“I went through a period where I would show up in a baseball cap that very much was intended to signal I have not showered today,” Pickus says, adding that any time a cat wanders across the keyboard, he calls attention to it in a positive way.
“You have to encourage employees that this isn’t the office at home, and therefore you turn your camera on when you put a suit on or a nice shirt. This is just your home. It’s real,” he says. “And the hidden benefit in that little detail is that you get to know your co-workers in ways that are so much more intimate than you ever would have. It makes you more connected and it makes you a better teammate.”
Net Health also started an employee resource group orientated around themes like working mothers, social activities, health and the Black Lives Matter movements.
“We, myself, the HR department, do everything we can to encourage them, including giving them some funding, but we don’t mandate them and we don’t create them. It has to emerge organically,” Pickus says.
A working mother in Bend, Oregon, and a working mother in Altoona, Pennsylvania, are connecting in ways they wouldn’t have before. It’s not a matter of this person just happens to be in the cubicle next to you, he says.
The groups can meet whenever they want because Pickus isn’t trying to watch his employees. He trusts that they will get things done and believes the freedom will empower them.
Another connection point has been an event that’s a mash-up between a corporate awards ceremony and a TED conference. Pickus says at the most recent one, an employee spoke about her experience with alcohol and drug addiction. It took incredible trust on her part, which is something Net Health’s leadership encourages.
Pickus says the most amazing thing was, unbeknownst to him or HR, people formed an employee resources group on their Slack channel for those in recovery who wanted to talk.
“When I see that kind of thing happening in a company that is all remote, I’m really confident this is working,” he says. “It certainly wasn’t happening when we had people with offices.”
However, Pickus knows there are still challenges to be solved with this work model, such as ensuring young hires make connections, get mentored and set up networks.

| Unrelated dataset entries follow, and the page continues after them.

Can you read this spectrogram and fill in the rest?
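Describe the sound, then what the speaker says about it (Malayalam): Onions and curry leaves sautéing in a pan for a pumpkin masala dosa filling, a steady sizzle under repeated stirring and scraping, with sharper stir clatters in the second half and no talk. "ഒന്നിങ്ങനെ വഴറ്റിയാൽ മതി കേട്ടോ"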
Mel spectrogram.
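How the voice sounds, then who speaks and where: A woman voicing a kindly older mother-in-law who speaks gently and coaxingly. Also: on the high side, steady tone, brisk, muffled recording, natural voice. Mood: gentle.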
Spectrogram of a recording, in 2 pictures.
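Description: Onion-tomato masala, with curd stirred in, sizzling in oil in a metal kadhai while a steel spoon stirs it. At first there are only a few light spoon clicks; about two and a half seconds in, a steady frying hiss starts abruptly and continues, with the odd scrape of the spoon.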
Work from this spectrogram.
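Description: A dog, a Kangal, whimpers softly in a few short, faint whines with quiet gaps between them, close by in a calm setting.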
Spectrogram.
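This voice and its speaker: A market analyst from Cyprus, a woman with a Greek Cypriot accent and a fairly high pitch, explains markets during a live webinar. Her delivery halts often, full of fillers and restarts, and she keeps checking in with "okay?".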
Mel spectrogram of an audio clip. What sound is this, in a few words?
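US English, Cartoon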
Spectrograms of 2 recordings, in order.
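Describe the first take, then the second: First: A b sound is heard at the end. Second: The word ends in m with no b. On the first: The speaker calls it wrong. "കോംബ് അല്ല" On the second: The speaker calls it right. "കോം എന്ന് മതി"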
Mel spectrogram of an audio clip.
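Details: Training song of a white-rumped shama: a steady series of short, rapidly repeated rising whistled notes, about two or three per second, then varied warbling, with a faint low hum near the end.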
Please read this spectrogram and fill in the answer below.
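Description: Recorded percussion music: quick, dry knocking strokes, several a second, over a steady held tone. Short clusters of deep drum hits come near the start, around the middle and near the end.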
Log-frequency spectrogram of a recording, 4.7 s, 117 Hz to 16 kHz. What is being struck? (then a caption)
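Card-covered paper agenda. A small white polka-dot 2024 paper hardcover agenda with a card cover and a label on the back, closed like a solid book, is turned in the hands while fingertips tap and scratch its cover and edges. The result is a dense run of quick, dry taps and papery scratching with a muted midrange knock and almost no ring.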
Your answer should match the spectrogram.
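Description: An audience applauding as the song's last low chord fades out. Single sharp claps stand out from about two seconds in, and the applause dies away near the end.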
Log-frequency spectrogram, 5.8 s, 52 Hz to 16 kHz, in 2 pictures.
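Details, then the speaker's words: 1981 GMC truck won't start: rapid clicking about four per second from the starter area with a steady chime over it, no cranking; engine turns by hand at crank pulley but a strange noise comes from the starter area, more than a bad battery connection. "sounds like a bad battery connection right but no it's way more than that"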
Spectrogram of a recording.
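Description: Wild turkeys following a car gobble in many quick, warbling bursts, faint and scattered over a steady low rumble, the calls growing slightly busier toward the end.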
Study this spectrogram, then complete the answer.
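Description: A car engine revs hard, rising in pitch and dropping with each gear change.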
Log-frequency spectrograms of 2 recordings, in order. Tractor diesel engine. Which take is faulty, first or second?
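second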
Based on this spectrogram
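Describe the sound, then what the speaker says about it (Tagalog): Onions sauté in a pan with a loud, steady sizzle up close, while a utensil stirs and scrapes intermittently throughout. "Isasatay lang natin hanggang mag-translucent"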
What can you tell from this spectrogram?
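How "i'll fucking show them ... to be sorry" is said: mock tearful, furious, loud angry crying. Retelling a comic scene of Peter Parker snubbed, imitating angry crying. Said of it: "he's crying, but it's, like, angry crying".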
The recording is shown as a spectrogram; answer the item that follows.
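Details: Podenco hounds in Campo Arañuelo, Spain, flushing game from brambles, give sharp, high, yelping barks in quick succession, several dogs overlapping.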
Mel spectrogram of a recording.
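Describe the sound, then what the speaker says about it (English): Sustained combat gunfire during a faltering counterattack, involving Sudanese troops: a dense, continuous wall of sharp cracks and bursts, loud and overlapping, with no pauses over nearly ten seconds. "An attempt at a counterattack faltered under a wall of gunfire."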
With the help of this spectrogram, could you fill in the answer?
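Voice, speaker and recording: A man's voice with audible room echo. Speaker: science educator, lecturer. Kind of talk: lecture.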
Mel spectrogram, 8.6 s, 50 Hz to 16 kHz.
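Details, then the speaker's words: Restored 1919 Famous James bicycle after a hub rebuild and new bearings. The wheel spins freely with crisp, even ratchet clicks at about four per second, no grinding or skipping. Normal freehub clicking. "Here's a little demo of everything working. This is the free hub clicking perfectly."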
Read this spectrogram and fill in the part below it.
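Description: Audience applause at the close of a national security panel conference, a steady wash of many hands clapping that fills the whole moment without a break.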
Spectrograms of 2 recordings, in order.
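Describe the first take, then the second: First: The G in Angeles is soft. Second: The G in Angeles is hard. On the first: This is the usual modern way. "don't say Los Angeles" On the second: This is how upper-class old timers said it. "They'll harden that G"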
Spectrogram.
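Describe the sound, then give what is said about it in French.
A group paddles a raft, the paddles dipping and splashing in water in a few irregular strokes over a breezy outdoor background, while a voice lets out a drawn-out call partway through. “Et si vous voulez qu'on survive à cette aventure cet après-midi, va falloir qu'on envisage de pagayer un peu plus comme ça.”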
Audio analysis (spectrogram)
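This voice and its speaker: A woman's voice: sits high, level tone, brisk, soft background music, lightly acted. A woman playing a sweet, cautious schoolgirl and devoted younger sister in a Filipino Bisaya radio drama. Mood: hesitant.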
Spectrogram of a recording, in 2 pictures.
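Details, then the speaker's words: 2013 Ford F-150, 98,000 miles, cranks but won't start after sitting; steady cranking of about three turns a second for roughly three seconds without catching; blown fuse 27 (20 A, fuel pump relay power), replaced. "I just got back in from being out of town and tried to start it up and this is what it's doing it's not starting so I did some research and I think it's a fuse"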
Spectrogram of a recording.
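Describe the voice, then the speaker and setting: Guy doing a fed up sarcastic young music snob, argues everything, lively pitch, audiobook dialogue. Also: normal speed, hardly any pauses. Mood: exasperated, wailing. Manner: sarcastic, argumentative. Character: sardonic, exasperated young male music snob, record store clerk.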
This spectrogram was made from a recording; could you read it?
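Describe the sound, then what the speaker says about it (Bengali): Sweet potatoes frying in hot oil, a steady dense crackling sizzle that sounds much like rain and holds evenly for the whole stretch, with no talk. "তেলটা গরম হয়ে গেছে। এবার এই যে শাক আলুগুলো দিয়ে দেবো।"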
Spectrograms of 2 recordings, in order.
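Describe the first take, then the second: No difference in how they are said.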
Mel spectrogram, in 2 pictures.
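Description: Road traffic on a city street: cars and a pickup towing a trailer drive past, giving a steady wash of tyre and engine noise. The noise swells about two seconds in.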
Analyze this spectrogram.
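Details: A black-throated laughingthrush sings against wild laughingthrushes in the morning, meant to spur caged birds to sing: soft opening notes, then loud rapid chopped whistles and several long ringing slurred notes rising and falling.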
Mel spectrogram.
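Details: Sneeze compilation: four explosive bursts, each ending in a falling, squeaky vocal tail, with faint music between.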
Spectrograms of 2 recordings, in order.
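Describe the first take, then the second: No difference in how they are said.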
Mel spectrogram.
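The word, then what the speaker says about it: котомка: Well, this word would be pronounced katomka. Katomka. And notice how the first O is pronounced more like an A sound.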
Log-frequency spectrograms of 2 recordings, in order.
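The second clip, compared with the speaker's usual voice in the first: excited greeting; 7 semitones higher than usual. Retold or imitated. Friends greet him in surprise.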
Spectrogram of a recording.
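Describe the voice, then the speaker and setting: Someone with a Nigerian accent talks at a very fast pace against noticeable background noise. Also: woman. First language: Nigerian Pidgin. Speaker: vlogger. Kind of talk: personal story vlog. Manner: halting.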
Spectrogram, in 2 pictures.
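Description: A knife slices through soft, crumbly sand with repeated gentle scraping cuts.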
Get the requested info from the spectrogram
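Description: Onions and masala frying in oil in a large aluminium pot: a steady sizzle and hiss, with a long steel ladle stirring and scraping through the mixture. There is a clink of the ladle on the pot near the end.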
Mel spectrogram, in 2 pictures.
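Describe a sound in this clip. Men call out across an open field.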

Net Health hasn’t just changed where it works. It’s transforming how it works.
The company takes care of the electronic documentation and workflow of its health care provider clients, but it also wants to use its data to drive better outcomes and business results.
That might mean predicting residents with the biggest fall risk in a rehabilitation facility or pinpointing a concerning drop in a wound’s rate of progress.
Pickus estimates Net Health is only in the second or third inning of this transformation, but he expects it will double or triple the business’s revenue.
Health care software is very much replicating what’s happened in other industries, like gambling, he says. A casino knows what games you played and how much you lost. Based on that, it can decide what kind of free room to comp you.
“Every industry now — because of the power of the way in which computing power has increased and the cost of data storage has decreased — is becoming dominated by data,” Pickus says.
“All we’re doing is applying that overall theory to our business and how we can help our customers in new ways. We don’t want to give away free room nights, but we do want wound care clinicians to have access to information about which course of treatment is most likely to heal that patient.”
However, this is a time when changing too fast isn’t as helpful. Health care providers don’t yet utilize a value-based care system. It’s still a fee-for-service world, where telling providers to do fewer procedures causes them to lose money.
“We have to provide solutions for them that help them now and in the future,” he says, adding that gaining clarity around this issue has been a good lesson.
However, Pickus, again, believes the greater risk is standing pat in the face of the future.
“The risk is not doing it,” he says. “If you don’t do it, you will be road kill. The risk isn’t that you might get into it and struggle a little bit — everybody does.”
- Think of change as an opportunity.
- True transformation requires intention behind it.
- Little things can be surprisingly powerful.